I saw an interesting article in Retail Customer Experience recently that argues for an increased focus on personal customer experience in retail. The article says that some retailers are forgetting how much customers like interacting in-store with real people because they are so focused on beacons and apps and how to integrate Augmented Reality into their store.
Jordan Ekers, the Chief Customer Officer of Nudge Rewards is quoted in the article saying that over 50% of all retail purchases still end with an in-store experience. However, a recent study found that just 32 percent of store managers believe they have the associates they need and just 42% said they have the tools and training that they need.
It’s true that much of the strategic attention in recent years has been on technologies and new strategies for improving the customer experience. Look at Lowe’s and their Augmented Reality system to help shoppers find products in-store, or the Walmart app that allows customers to pay as they shop – removing the need for a checkout line. These innovations are reshaping retail, but I agree with the point made in the Retail Customer Experience article – many sales are still completed in-store and therefore your associates are in the front line.
But tech can also support and boost the role of associates. For example giving associates a mobile device with detailed information on every products ensures that they can help an in-store customer with any product-related question. If they can also check inventory levels in real-time then it offers even more ways to help and advise the customer in person.These abilities elevate the status of the in-store team. The technology enables them to be more helpful and to create a better experience.
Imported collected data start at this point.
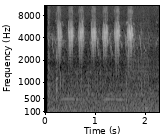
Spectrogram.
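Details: A Northern Rough-winged Swallow sings on Sauvie Island, Oregon: seven harsh, buzzy notes in a quick even series, about four per second, over a faint hiss.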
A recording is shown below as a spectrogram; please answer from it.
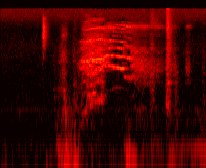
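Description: Near-silent room with faint distant household noises: a couple of soft clicks and a brief, high, wavering sound in the middle.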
The point here is that your in-store team is an essential ingredient in defining how customers think about your brand. How they look, how they help, and how knowledgeable they are will all influence how customers see your company. Many new technologies are coming down the tracks and many of them have a direct impact on how customers will interact with you, but tech is only ever as good as the people who use it.
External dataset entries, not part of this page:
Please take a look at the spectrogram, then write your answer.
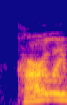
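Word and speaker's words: Carlie: go heal soon uh carly bravo i thought it was charlie bravo i've been mispronouncing it this whole time and i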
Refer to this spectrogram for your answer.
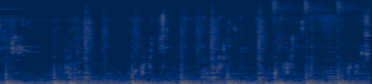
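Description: drinking water

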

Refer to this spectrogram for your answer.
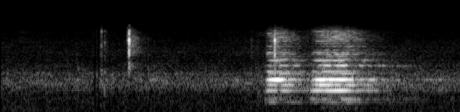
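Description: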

There can be no better advocate of this idea than the late Steve Jobs of Apple. When Jobs launched the iPad 2 in March 2011 he said: “It is in Apple’s DNA that technology alone is not enough—it’s technology married with liberal arts, married with the humanities, that yields us the results that make our heart sing.” That’s an important point. We tend to think of Apple as a technology company, but Jobs believed that Apple only works because they combine humanities, liberal arts, and tech in a way that creates great products.
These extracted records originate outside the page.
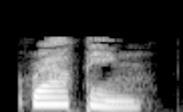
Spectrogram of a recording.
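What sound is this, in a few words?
"wrapping", US English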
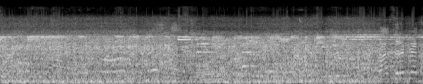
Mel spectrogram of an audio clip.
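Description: Steady, loud noise of a crowded street market: many people talking at once, with road traffic mixed in.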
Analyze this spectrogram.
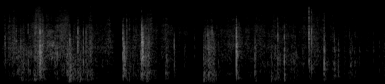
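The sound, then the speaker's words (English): Soft crinkling and rustling of a crumpled ball of wrapping paper and torn tape on the floor next to a bookshelf, coming in several irregular bursts of papery crackle with brief pauses between them, and no voices. “A rustle.”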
Retailers need to think the same way about the technology innovations they are exploring as tools for improving the customer experience. Your in-store team is an essential part of omnichannel retail. Their role can be revised and improved, but this should be as part of an holistic strategy that explores how they can connect the customer to both the in-store and online shopping experience.